“Whoever controls the media, controls the mind”—Jim Morrison
On an oppressive August day in 1986 on shifting from Karachi to Lahore, when my husband took me to the office of the Viewpoint at 4A Lawrence Road to meet his former colleagues, the first question Mr. I.A. Rehman [Ibn Abdur Rehman, popularly known as Rehman Sahib] asked me with that signature twinkle in his eyes was, “So, how is Lahore treating you?” One single question, fraught with hospitality, concern and above all, the feeling of camaraderie that it swept me off my feet. My brush with the giant of the print media journalism left me in awe. He appeared as the most unassuming character who could easily pass as a commoner in a crowd yet maintain his towering personality. Like in the experience of those who claim their association with him, he was a person, who could proudly be introduced, not just as a prominent professional but as a friend. Since then he became part of that limited edition of intellectuals, whom I hold in very high esteem.
Journalism is a noble profession in the sense that its members have an obligation to speak the truth with responsibility, which is a much-debated element and generally holds importance relevant to the thinking of a news organization and personal opinion of individual reporters.
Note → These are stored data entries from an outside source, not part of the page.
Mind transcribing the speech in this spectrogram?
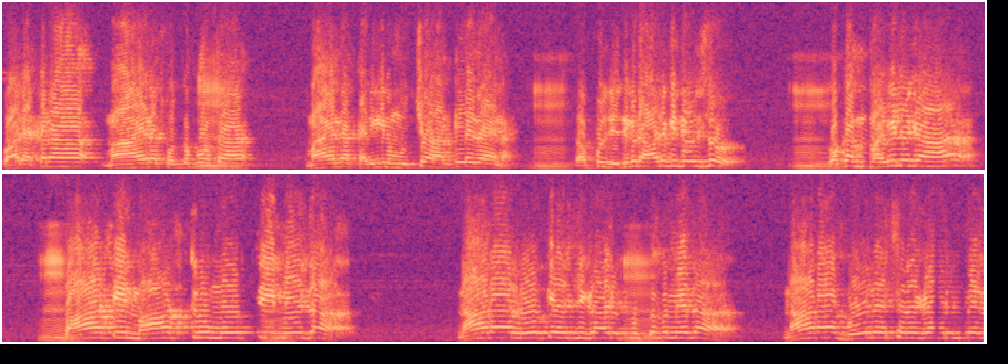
వారు ఎక్కడ మా ఆయన శుద్ధపూస మా ఆయన కరిగిన ముత్యం అంటలేదు ఆయన. తప్పులు ఎందుకంటే ఆవిడకి తెలుసు. ఒక మహిళగా. సాటి మాతృమూర్తి మీద నారా లోకేష్ గారి పుట్టుక మీద నారా భువనేశ్వర గారి మీద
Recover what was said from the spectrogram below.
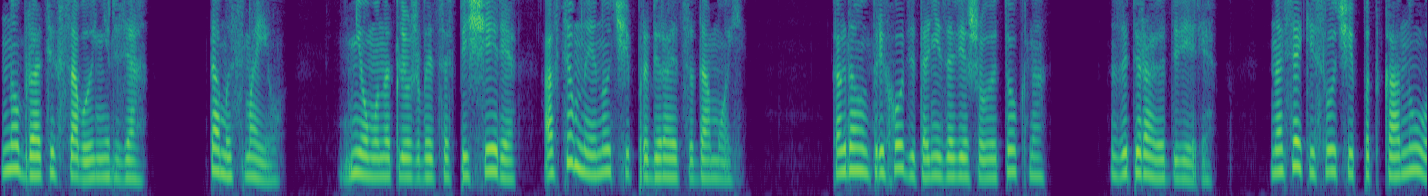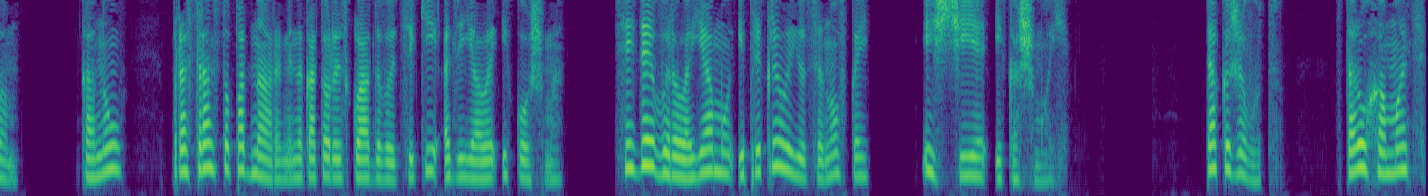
Но брать их с собой нельзя. Там Исмаил. Днем он отлеживается в пещере, а в темные ночи пробирается домой. Когда он приходит, они завешивают окна, запирают двери. На всякий случай под канулом. Канул — пространство под нарами, на которые складывают тяки, одеяла и кошма. Сейде вырыла яму и прикрыла ее циновкой из чия и кошмой. Так и живут. Старуха-мать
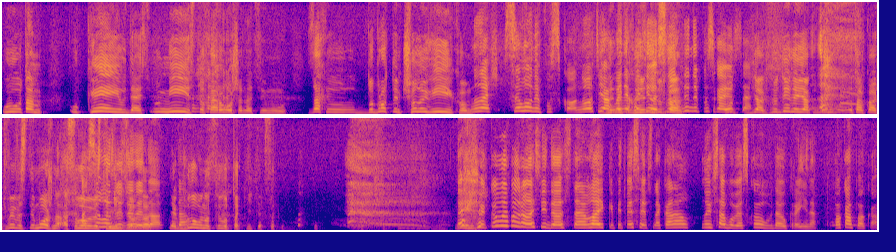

The truth is many a times unacceptable to the governments in power that try to suppress its voice by targeting those who dare to write or speak and Rehman Sahib was among those stalwarts who stoically withstood continuous governmental onslaughts on freedom of expression as against the sold-out newsmen, who gladly harped government-composed tunes.
Mass media in Pakistan has had a long history of battling with the government with respect to exposing major scandals of public interest. On September 2 1963, President Ayub Khan formed the National Press Trust that took over independent papers, with the motto “to raise the standards of journalism in the country” (sic!). It is common knowledge that the main motive was to control the press and reward loyalists willing to conform to the government’s stance. This legacy continued with greater ferocity during the 11-year rule (1977-1988) of General Zia ul Haq’s dictatorship during which mass media were subjected to intense censorship. They were forced to project the government’s position which many happily conceded to in order to sustain, even if it meant making false assertions. Not until 2002, when the concept of free press was introduced, ironically by another dictator Pervez Musharraf, both print and electronic media, notably ones with leftist inclination, continued their struggle towards openness and liberation.
Prior to 2002, Rehman Sahib was one of the few proponents of a free (read truthful) but ethical press and openly condemned the abuse of media, which he considered more disastrous than censorship. He, and his like-minded colleagues were continuously subjected to the wrath of successive governments that felt insecure at the hands of those who tried to expose their real faces. The military rule of General Zia saw journalists being flogged, humiliated, banned and imprisoned on the slightest of offence. Any opposing view, even if it was purely humanitarian, was declared anti-Islamic therefore anti-Pakistan, implying that holders of such views were in fact, traitors. Rehman Sahib too went through his share of ordeals but at no moment did he ever lose his convictions of promoting humanity, peace and general public welfare both in the country and the region which is perhaps why he joined the Human Rights Commission of Pakistan in 1990 as director. His life was dedicated in service of humanity as he said while giving an interview in India to The Hindu in November 2007: “I’ve been working to defend people’s human rights all my life. And, I will continue to do so.”
He never refrained from raising his voice against anything that defied humanitarian sensibilities even if it meant being slammed as irreligious or an atheist. His resolve never succumbed to exigency despite losing his lawyer nephew to fundamentalist assassins just because he was defending a university professor accused of blasphemy. He never shied away from criticizing military regimes especially when it came to violation of human rights. Such a thing as partial paralysis of his body could not deter him from pursuing his mission, which he did with an even greater zeal.
Few people practice what they preach but Rehman Sahib actively took ownership of his words by standing side by side with protestors, whether they belonged to Aurat Foundation, landless farmers, families of missing persons or any other camp fighting tooth and nail for restoration of human rights to deprived echelons of society. He definitely understood that during his life-time his challenging tasks would not bear the desired results but his perseverance would become an impetus for its followers. Through his unfathomable commitment to the human rights cause, he has successfully influenced the minds of humanists to never lose their optimism, encouraging them to move forwards even if there are difficult obstacles in the way.
The writer, lawyer and author, is an Adjunct Faculty at Lahore University of Management Sciences (LUMS)